In the case that you aren’t able to do much of adjustments on the back of the mock up, consider dividing the fitting process in more stages.
Unlace the basic corset mock up. Make some eyeballed changes to the back of it. Try the mock up AGAIN.
See how it fits.
RAISE THE CORSETS EDGE HIGHER!
Extending or raising an edge on a mock up is a bit more complicated just because we have to ADD instead of reduce. Also, we MUST fit a corset mock up again, specifically over the new extender areas.
A few pieces of mock up fabric, some pins, ruler & a sharpie is all you need to create a longer/higher corset edge.
Everything starts with building up more space so we can simply draw new shapes and designs on it. Rest is totally up to you.
This method is not a very good choice for turning an underbust corset into an overbust. Too much work. Simply not worth it. There are other much better ways.
- Cut a piece of mock up fabric of the general size of your new edge shape. Tuck in into the mock up where ever the edge will get changed. (Fig. 26)
Feel free to use more smaller piece of fabric just make sure to pin them securely together & to the mock up.
Figure 26 : Mock up extension fabric piece placed in position
- To visualize your design, take pictures of the extended mock up & draw the shape of new edge on it for future reference. (Fig. 27)
Take your time. Play around with ideas.
Having design sketches is great but pictures tell a more detailed story.
Figure 27 : New corset top edge design
- On the mock up, start the new edge shape by extending the center front, side seam (and center back seam if design calls for it). (Fig. 28)
Make these lines a bit longer than you think you need them.
Figure 28 : Marking extended center front seam line
- Trace the edge of the old mock up edge on to the fabric extension piece. (Fig. 29)
This will make it a bit easier to transfer mock up changes to the pattern if extension fabric pieces need to be unpinned from the mock up.
Figure 29 : Transferring original mock up edge on to fabric insert
- Pull on the extension fabric to keep it smooth while drawing the new edge shape on it. (Fig. 30)
Try to be realistic when it comes to how much to raise/lengthen the edge.
An underbust corset should still be an underbust corset!
Figure 30 : Pulling fabric extension for smoother drawing surface
- Extend mock up seam lines no to the fabric extension pieces using a ruler. (Fig. 31)
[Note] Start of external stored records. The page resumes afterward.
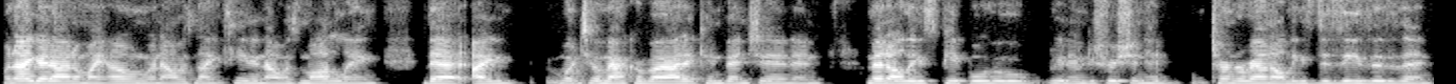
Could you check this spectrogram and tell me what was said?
when I got out on my own when I was 19 and I was modeling, that I went to a macrobiotic convention and met all these people who you know nutrition had turned around all these diseases and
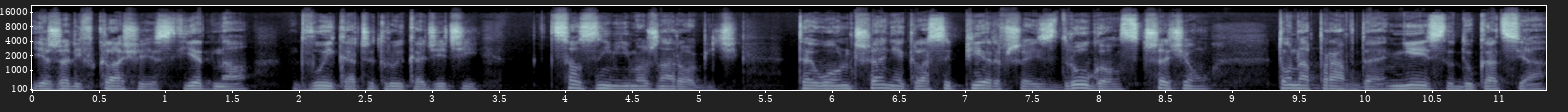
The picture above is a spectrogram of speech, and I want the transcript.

We want the new part of the seam line be a smooth continuation of it.
Figure 30 : Extending ALL new seam lines so they reach new edge
FOOD FOR THOUGHT
ALL of these methods can be applied anywhere on the mock up problem areas to properly fit a corset mock up, be it close to the mock up edges or smack dab in the middle of it.
Take in or let out the seam line where ever it is needed, however much is needed! Any fit adjustment made on one side of the mock up NEEDS to be made on the other side as well.
Try to copy the adjustments as close as possible.
By doing this, mock up will reveal if all adjustments work well together. If there is a need to go back and make more modifications.
During the fitting process, you might have to work with asymmetry „issues“.
When this is the case, there are two options.
- Fit the two sides separately for a close fit on the natural shape.
- Fit the larger side (in comparison) of the mock up with the goal of padding out the shape for the other side, to achieve visual symmetry.
They are a matter of preference as well as the use of the finished corset but one thing is for sure, another mock up MUST to be made to achieve a good fit!
It will ALWAYS be difficult to fit a mock up on oneself! There is no way around it but it is a skill and any skill can be learned and practiced. You can do it!
To get a proper fit, it might be necessary to lace in and out of the mock up a couple of time to achieve a proper fit in the back of the mock up.
Expect a lot of trial and error as it is a part of the process.
With everything said and done, it is well worth it as all the hard work will result in a comfortable and beautiful corset.
YOU ARE ALMOST DONE!
Only thing left is to transfer ALL changes made on the mock up on to the corset pattern and you can create your very own AMAZING corset!